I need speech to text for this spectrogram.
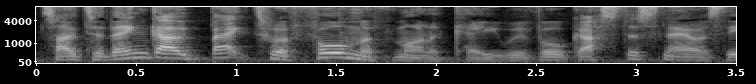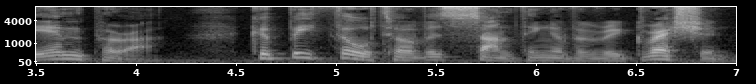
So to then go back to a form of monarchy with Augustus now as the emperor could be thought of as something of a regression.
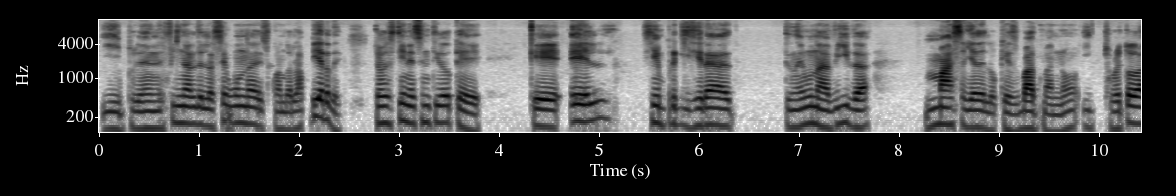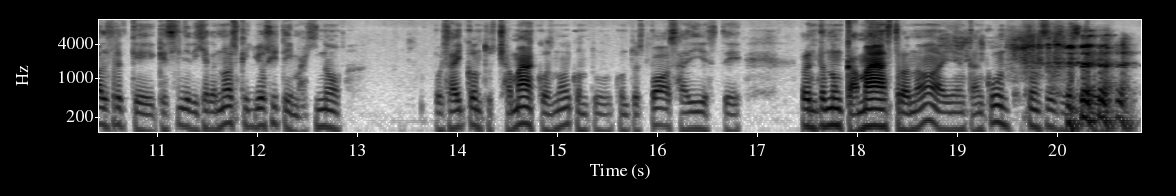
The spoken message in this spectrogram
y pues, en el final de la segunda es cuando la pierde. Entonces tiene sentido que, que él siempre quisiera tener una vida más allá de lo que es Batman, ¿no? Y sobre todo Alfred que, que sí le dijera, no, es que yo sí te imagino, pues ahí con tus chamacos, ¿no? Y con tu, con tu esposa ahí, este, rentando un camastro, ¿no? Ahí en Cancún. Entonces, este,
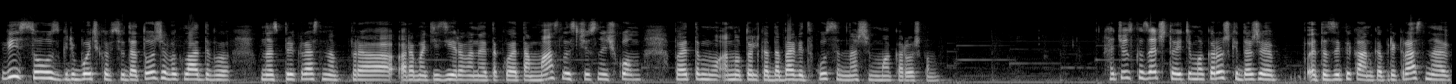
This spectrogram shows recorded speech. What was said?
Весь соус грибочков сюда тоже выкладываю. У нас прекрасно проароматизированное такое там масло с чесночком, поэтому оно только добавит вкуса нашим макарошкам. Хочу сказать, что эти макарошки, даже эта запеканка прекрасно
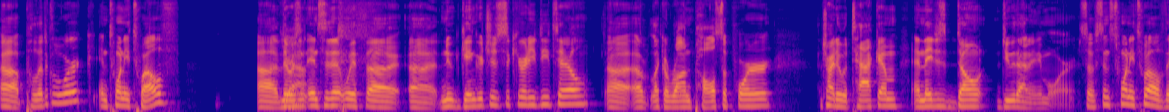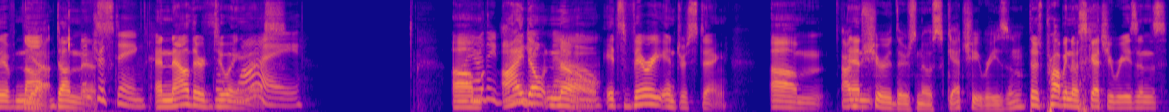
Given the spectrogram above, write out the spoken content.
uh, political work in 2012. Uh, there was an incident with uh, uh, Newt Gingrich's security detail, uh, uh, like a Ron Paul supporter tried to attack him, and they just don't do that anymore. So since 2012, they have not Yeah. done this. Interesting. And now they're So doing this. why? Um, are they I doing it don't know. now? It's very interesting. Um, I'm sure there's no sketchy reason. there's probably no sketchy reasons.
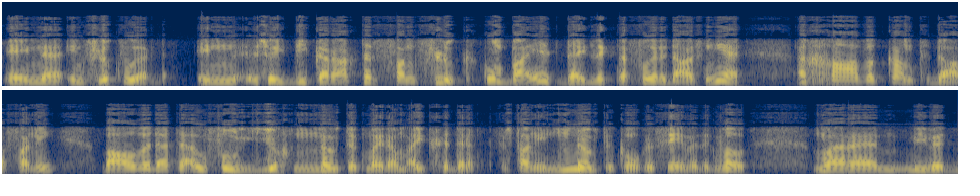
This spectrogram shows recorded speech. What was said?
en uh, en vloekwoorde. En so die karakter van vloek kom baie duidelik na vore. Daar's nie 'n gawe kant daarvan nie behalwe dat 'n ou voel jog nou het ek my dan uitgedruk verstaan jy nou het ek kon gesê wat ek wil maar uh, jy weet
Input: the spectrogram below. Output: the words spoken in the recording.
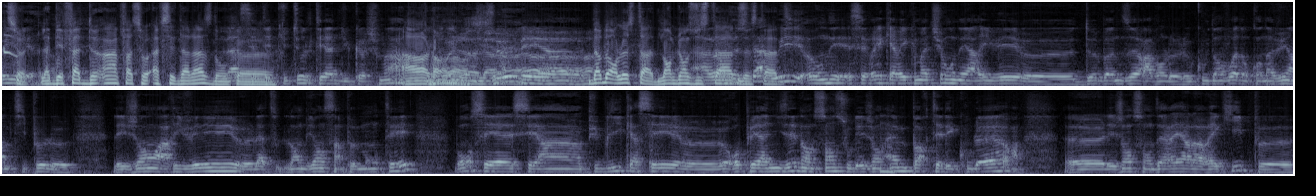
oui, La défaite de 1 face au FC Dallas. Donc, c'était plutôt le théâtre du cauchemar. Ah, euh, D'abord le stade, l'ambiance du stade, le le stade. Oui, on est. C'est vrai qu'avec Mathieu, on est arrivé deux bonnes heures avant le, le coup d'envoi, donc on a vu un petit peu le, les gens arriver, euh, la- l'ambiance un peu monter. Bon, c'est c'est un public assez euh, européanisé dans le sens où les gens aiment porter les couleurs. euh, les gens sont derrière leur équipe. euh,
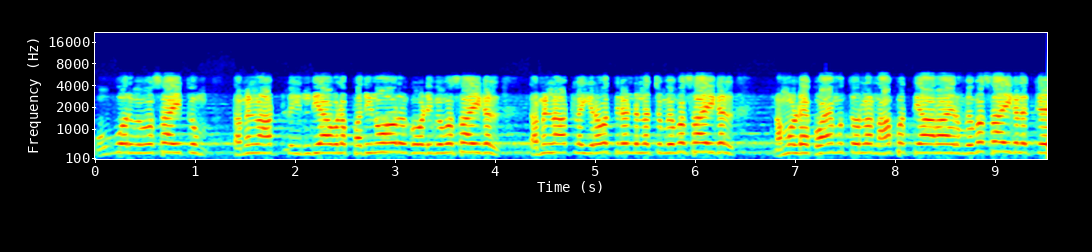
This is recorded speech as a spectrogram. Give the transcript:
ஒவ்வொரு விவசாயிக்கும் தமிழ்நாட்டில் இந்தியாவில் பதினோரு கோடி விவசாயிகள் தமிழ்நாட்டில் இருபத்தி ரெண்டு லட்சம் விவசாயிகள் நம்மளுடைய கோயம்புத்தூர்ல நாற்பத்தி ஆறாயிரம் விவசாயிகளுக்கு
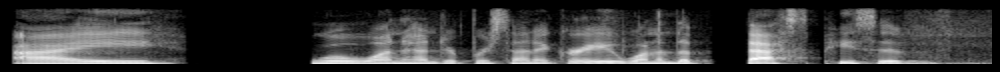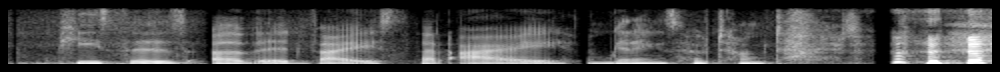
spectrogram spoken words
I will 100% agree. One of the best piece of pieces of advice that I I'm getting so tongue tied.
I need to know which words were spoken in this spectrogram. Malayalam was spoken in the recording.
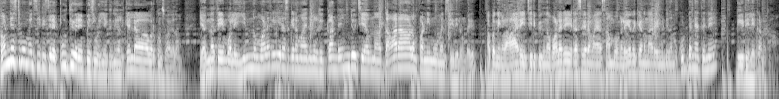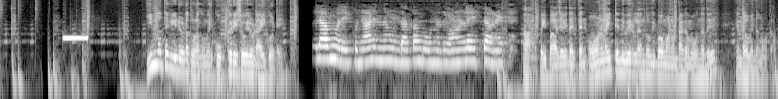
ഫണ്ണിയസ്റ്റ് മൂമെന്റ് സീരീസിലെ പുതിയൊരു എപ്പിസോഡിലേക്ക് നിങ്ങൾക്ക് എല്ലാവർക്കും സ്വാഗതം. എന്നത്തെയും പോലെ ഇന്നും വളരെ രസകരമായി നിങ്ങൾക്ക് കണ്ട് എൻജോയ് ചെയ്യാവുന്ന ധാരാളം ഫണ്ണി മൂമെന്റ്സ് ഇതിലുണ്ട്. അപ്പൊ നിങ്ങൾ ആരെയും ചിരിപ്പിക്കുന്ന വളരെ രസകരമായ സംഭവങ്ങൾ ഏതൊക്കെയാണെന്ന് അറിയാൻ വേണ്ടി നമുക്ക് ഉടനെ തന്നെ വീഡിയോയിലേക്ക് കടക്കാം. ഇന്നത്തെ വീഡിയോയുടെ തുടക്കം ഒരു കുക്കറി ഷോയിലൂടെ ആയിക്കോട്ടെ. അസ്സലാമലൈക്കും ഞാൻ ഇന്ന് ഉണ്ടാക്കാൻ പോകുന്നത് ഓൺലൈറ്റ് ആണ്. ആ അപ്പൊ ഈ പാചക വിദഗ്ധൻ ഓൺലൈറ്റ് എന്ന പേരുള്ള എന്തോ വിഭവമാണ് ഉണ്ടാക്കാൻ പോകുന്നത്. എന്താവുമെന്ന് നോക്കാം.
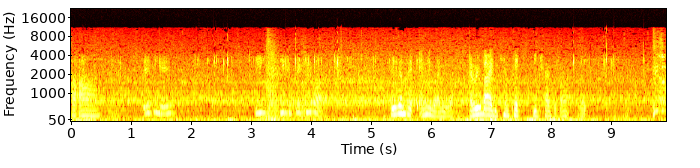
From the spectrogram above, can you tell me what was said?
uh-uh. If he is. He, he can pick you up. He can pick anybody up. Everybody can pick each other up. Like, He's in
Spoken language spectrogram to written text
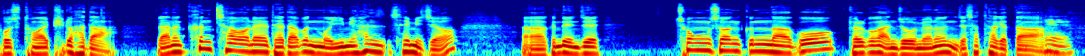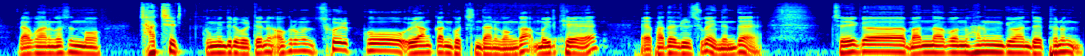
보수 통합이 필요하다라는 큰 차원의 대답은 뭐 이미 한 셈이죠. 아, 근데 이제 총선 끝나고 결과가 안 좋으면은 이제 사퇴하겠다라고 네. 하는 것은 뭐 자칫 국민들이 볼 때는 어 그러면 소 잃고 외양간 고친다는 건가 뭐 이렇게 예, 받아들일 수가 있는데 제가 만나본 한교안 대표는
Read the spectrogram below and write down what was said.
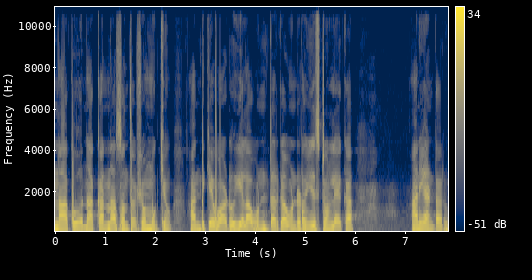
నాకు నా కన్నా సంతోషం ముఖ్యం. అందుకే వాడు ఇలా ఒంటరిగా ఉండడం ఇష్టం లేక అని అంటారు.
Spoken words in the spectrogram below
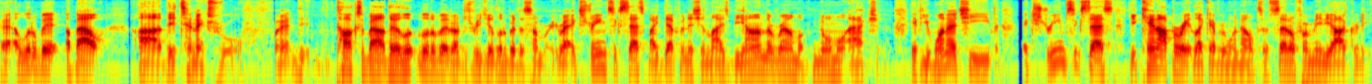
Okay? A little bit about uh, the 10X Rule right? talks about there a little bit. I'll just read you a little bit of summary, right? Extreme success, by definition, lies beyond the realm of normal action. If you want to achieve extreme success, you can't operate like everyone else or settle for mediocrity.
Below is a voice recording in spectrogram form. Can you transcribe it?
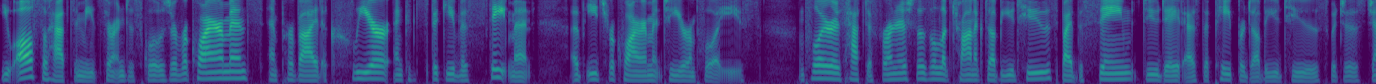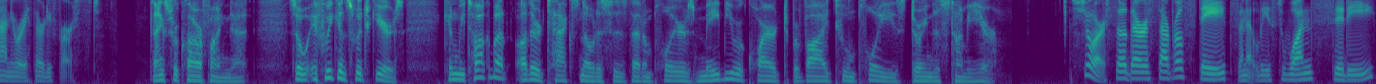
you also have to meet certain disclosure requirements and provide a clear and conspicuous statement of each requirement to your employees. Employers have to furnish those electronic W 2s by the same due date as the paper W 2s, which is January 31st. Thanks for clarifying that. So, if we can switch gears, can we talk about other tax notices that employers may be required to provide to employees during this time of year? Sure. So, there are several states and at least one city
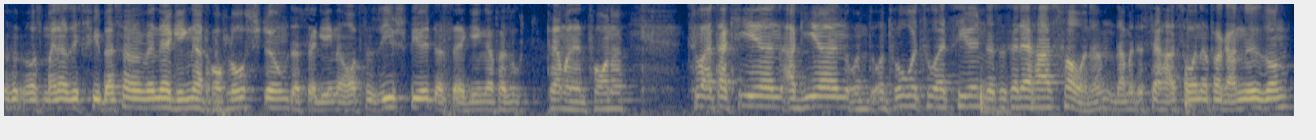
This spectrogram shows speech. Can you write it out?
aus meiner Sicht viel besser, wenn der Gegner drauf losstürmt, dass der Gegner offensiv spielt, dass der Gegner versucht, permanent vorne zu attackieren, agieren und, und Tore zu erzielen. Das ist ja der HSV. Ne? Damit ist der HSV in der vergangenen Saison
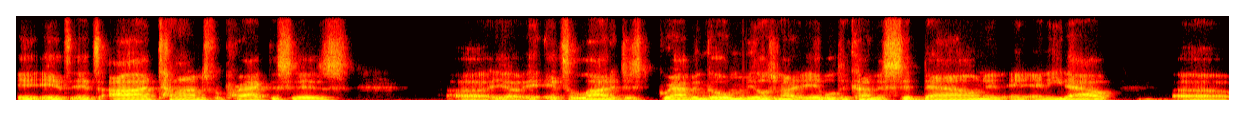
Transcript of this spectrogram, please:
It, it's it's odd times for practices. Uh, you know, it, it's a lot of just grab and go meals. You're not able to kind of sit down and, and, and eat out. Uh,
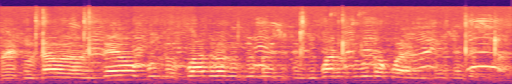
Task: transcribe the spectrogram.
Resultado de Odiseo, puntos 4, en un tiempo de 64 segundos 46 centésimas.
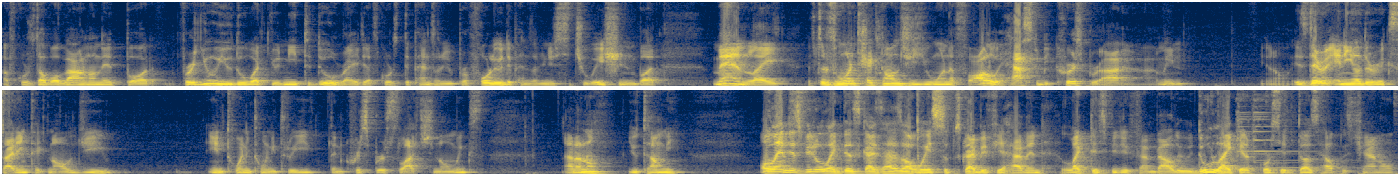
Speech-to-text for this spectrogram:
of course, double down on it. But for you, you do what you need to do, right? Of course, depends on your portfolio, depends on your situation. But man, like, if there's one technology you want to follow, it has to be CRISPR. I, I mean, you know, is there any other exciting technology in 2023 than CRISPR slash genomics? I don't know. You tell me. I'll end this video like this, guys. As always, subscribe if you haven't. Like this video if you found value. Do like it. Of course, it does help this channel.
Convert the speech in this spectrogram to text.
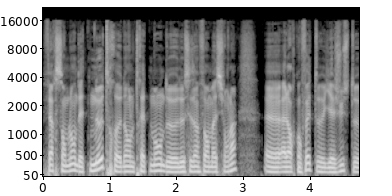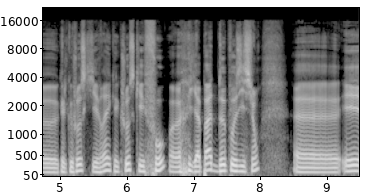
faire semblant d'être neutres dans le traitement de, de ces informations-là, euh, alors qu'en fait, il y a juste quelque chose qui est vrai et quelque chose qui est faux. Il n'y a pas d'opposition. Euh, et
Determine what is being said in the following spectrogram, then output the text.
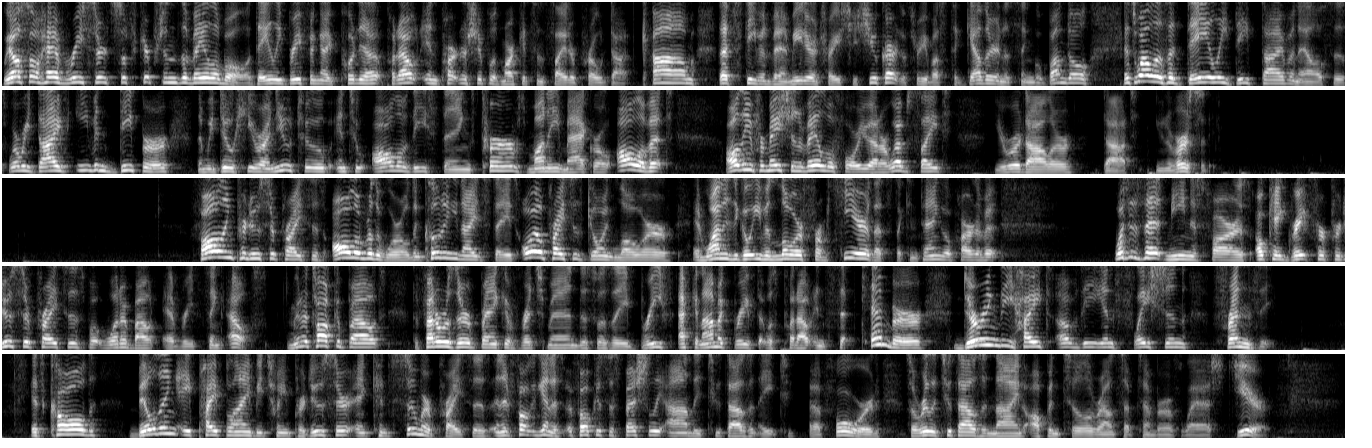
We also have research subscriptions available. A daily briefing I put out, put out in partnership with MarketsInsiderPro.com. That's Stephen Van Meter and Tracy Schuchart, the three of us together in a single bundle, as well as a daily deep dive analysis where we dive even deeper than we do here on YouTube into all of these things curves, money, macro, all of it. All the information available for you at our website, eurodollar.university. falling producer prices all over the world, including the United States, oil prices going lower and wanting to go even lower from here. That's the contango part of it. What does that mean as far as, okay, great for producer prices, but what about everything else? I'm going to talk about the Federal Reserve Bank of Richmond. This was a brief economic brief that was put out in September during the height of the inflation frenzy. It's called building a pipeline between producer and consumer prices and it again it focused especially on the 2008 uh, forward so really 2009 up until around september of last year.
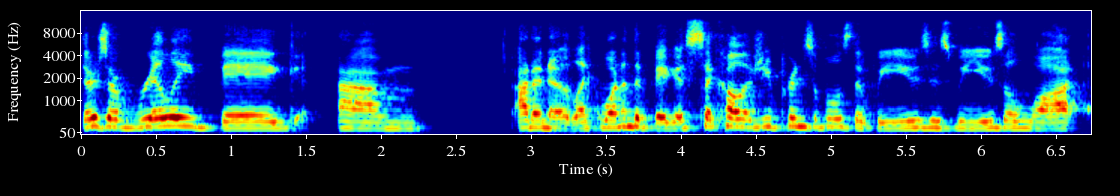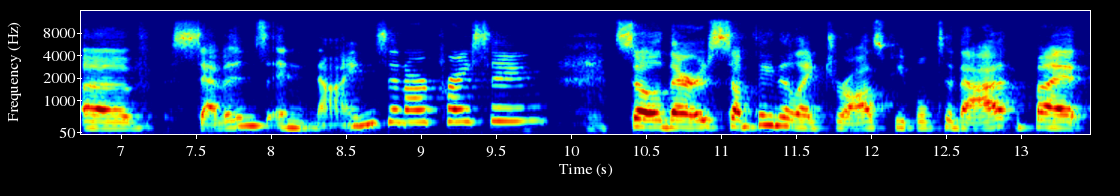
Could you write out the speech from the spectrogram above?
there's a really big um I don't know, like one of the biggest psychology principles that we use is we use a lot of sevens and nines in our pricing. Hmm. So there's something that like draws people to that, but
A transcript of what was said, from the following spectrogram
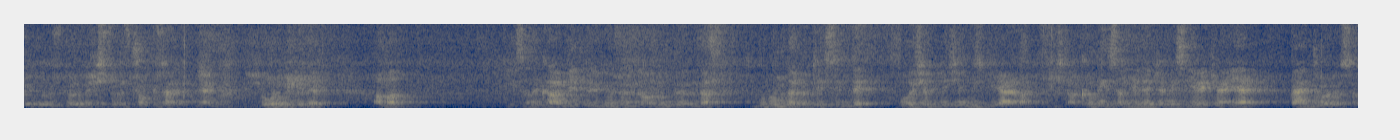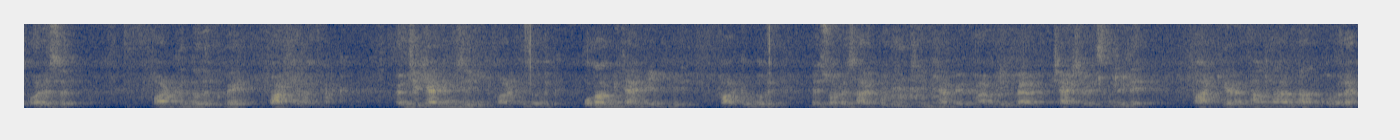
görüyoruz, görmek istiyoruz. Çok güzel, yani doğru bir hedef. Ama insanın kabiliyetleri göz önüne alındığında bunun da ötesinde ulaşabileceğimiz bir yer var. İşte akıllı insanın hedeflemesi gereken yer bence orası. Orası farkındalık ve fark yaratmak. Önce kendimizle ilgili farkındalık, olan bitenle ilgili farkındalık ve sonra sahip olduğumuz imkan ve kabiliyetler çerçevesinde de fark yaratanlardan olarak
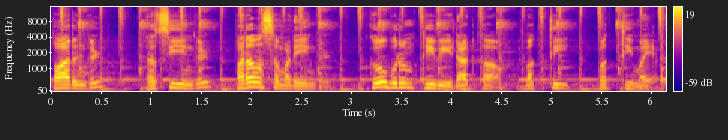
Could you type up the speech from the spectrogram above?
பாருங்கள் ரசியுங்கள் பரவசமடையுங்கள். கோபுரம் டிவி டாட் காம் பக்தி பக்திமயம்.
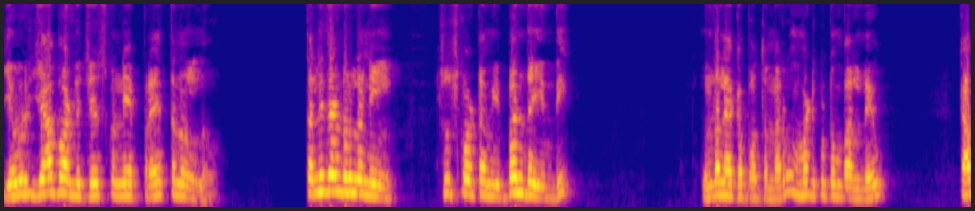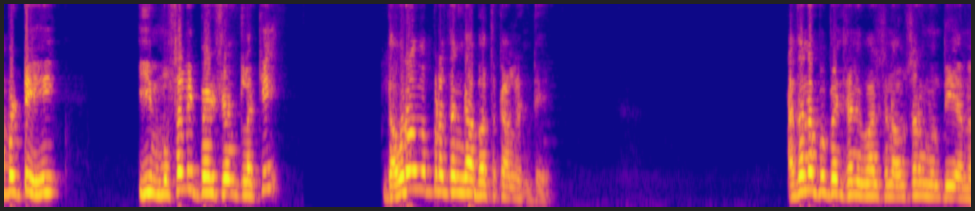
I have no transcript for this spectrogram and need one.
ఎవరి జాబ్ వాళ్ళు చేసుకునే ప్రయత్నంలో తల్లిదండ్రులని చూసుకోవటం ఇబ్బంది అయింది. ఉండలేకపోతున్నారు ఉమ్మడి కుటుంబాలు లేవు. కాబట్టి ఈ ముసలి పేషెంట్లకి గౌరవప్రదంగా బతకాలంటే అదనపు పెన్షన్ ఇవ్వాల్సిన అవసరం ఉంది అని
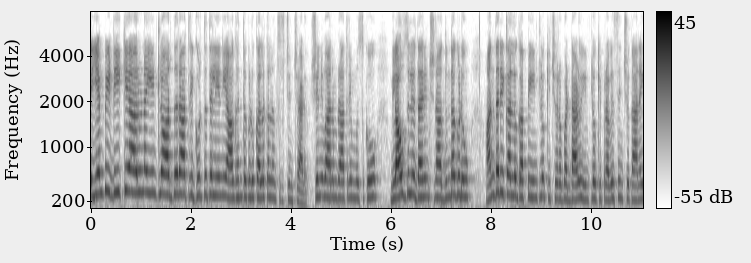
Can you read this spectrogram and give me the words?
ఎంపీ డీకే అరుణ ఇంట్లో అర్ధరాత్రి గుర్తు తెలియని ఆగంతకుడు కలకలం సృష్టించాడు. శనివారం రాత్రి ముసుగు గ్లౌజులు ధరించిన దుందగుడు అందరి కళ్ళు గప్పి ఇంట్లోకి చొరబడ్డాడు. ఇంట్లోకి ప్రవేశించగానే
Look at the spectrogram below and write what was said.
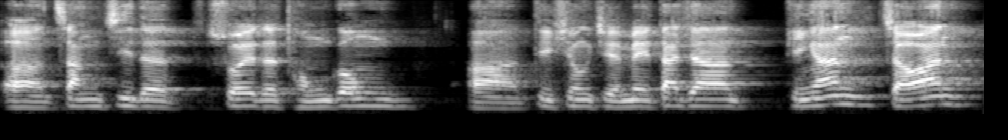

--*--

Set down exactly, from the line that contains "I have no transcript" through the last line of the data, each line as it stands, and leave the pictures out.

I have no transcript for this spectrogram and need one.
ఎవరి జాబ్ వాళ్ళు చేసుకునే ప్రయత్నంలో తల్లిదండ్రులని చూసుకోవటం ఇబ్బంది అయింది. ఉండలేకపోతున్నారు ఉమ్మడి కుటుంబాలు లేవు. కాబట్టి ఈ ముసలి పేషెంట్లకి గౌరవప్రదంగా బతకాలంటే అదనపు పెన్షన్ ఇవ్వాల్సిన అవసరం ఉంది అని
Can you read this spectrogram and give me the words?
ఎంపీ డీకే అరుణ ఇంట్లో అర్ధరాత్రి గుర్తు తెలియని ఆగంతకుడు కలకలం సృష్టించాడు. శనివారం రాత్రి ముసుగు గ్లౌజులు ధరించిన దుందగుడు అందరి కళ్ళు గప్పి ఇంట్లోకి చొరబడ్డాడు. ఇంట్లోకి ప్రవేశించగానే
Look at the spectrogram below and write what was said.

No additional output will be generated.